Throughout Clara Hali’s prolific career she has been fascinated with the human condition. Inspired by Western figurative art, as well as Indian and South East Asian sculpture and cultures, Clara expresses the beauty and power of the human form in quiet repose or dynamic stance. As she explains, “My ideas are personal, but transferable. As humans we have similar experiences and part of the reason that I am doing the work that I do, is to communicate my experience as a common experience: our shared quest for finding balance and stability within our lives.” The materiality of Clara’s work, predominantly bronze, alludes to shared qualities of strength and independence that she attributes to all people. Her journey with the human form has been influenced by the landscape that surrounds her home in the Blue Mountains. Clara captures the strength and vulnerability of human nature through the precarious rock formations that are characteristic of this region. Art Curator Peter Haynes, writes, “For her the landscape shapes us and provides solace and space for contemplation. That the landscape is susceptible to the exigencies of nature as we are, is expressed in Hali’s androgynous, yet purposefully not fully articulated, female forms.” These works reveal a combined mastery of technique and creative vision developed over her extensive career. Strength and softness, abstraction and figurative form are all evoked in Clara’s quietly powerful works.

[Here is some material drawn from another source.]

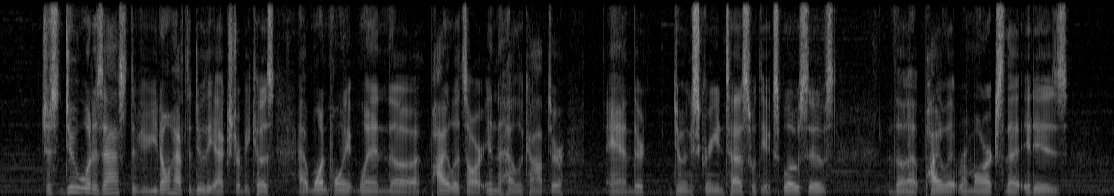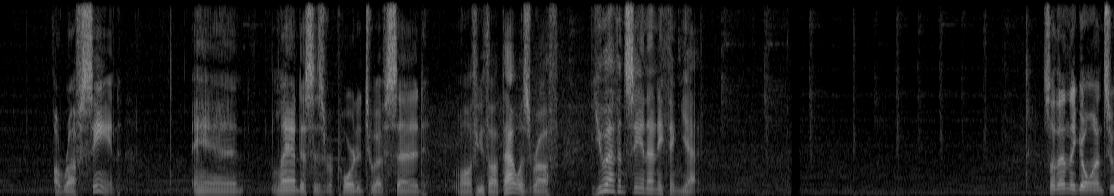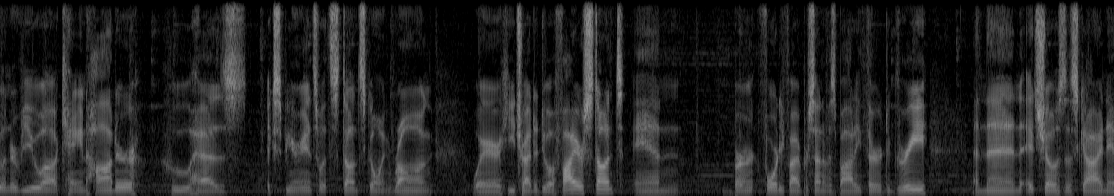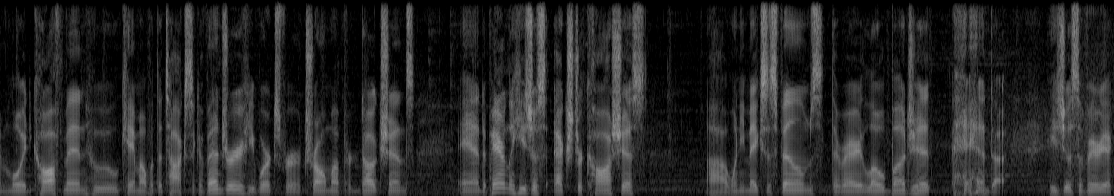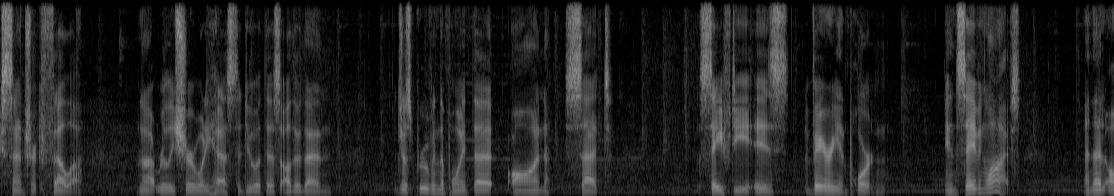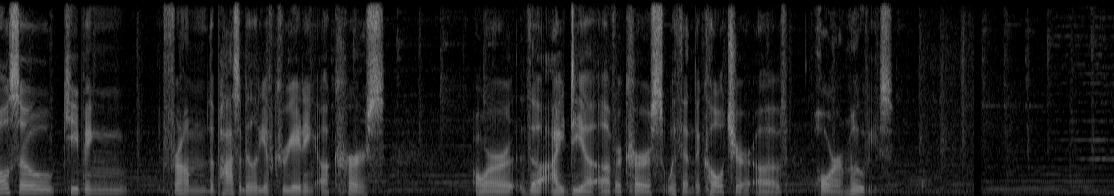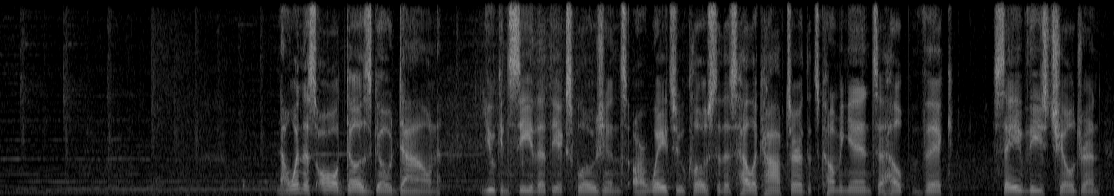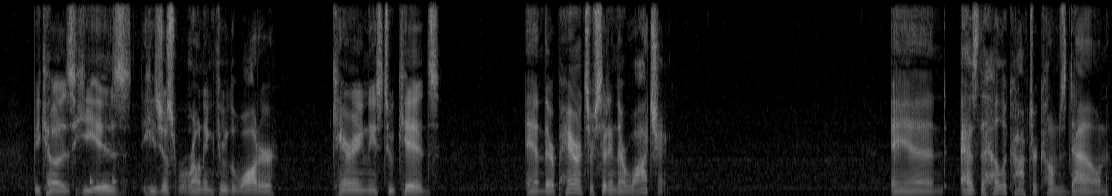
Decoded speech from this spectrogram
just do what is asked of you. You don't have to do the extra because at one point when the pilots are in the helicopter and they're doing screen tests with the explosives, the pilot remarks that it is a rough scene. And Landis is reported to have said, Well, if you thought that was rough, You haven't seen anything yet. So then they go on to interview uh, Kane Hodder, who has experience with stunts going wrong, where he tried to do a fire stunt and burnt 45% of his body third degree. And then it shows this guy named Lloyd Kaufman who came up with the Toxic Avenger. He works for Troma Productions. And apparently he's just extra cautious uh, when he makes his films. They're very low budget. And uh, he's just a very eccentric fella. Not really sure what he has to do with this other than just proving the point that on set safety is very important in saving lives. And then also keeping from the possibility of creating a curse or the idea of a curse within the culture of horror movies. Now, when this all does go down, you can see that the explosions are way too close to this helicopter that's coming in to help Vic save these children because he is he's just running through the water carrying these two kids and their parents are sitting there watching. And as the helicopter comes down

Clara Hali studied sculpture at the National Art School in Sydney and later some engineering and ornamental ironwork at the Sydney Institute of Technology. She has been a lecturer at the National Art School since 1988 and completed her Masters of Fine Art there in 2007. A finalist in numerous prizes including, most recently, the 2023 Wynne Prize, Clara has exhibited extensively and her work is represented in collections including Macquarie University (Sydney), University of Sydney, Cottesloe City Council (Perth) and corporate collections.